Barry Goldwater was on the Tonight Show—yeah, it was a long time ago—and he was asked about the don’t ask, don’t tell policy of the U.S. armed forces. He told Johnny Carson he thought the policy was a mistake.
He said his disapproval wasn’t based on a belief that the Army should be finding and discharging gays. No, he said, he thought the policy was wrong because “it’s none of their damn business.”
Spoken like a true Conservative, with a capital C.
I was thinking about the labels we assign to different viewpoints, like conservative and liberal or religious and secular. By the time most of us get to be adults, these words have so much baggage attached that we sidetrack our conversations by the mere act of invoking them.
I, for example, think of myself as a conservative.
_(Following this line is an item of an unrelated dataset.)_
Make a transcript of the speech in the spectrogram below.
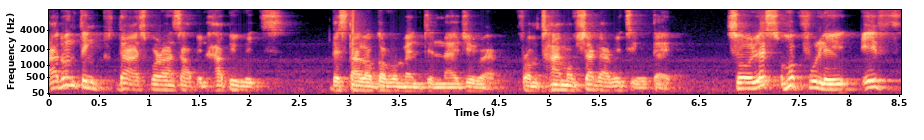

But my idea of conservative values is much different than the platforms presented on talk radio. For example, I believe it’s conservative to leave other people alone, just as we’d prefer to be left alone. A conservative wants minimal governmental intervention in his own life, so he doesn’t seek to harness the power of government to intervene with other people. A conservative demands that others keep their nose out of his business, so he is careful to do the same.
A conservative doesn’t believe in gay marriage, because he doesn’t believe in government sanctioned “marriage” of any kind. Marriage is a religious ritual and, as Goldwater said about don’t ask, don’t tell, it’s none of the government’s damn business. In the interest of insuring domestic tranquility, the government oversees enforcement of contracts. Civil “marriage” is a contract, not a rite, which means it should be the same for any two or three or 200 people who agree to the terms.
Similarly, it’s a very conservative position to be protective of the environment, because conservatives…..conserve.
Conservatives believe people should have freedom over their own property, but have no right to damage the property of others. Individuals or companies that soil the air that others will breathe or poison the water that others will drink are, in a very real sense, stealing something of value.
A person who takes clean water from a river and sends effluent downstream is engaged in redistribution of wealth, more a liberal concept than a conservative one. The person upstream gains the value and use of clean water, while the downstream resident is deprived of clean water and saddled with the cost of clean-up.
So, I’m a conservative, which doesn’t necessarily make me a Republican or a Reaganite or a member of the Hannity nation. Like Humpty Dumpty, I get to decide what a word means, at least when it’s a word I’m applying to myself.
What do you think? When it comes to labels like conservative or liberal or right or left or religious or secular…..what common definitions seem contradictory to you? When we use these terms, how much gets lost in the lack of translation?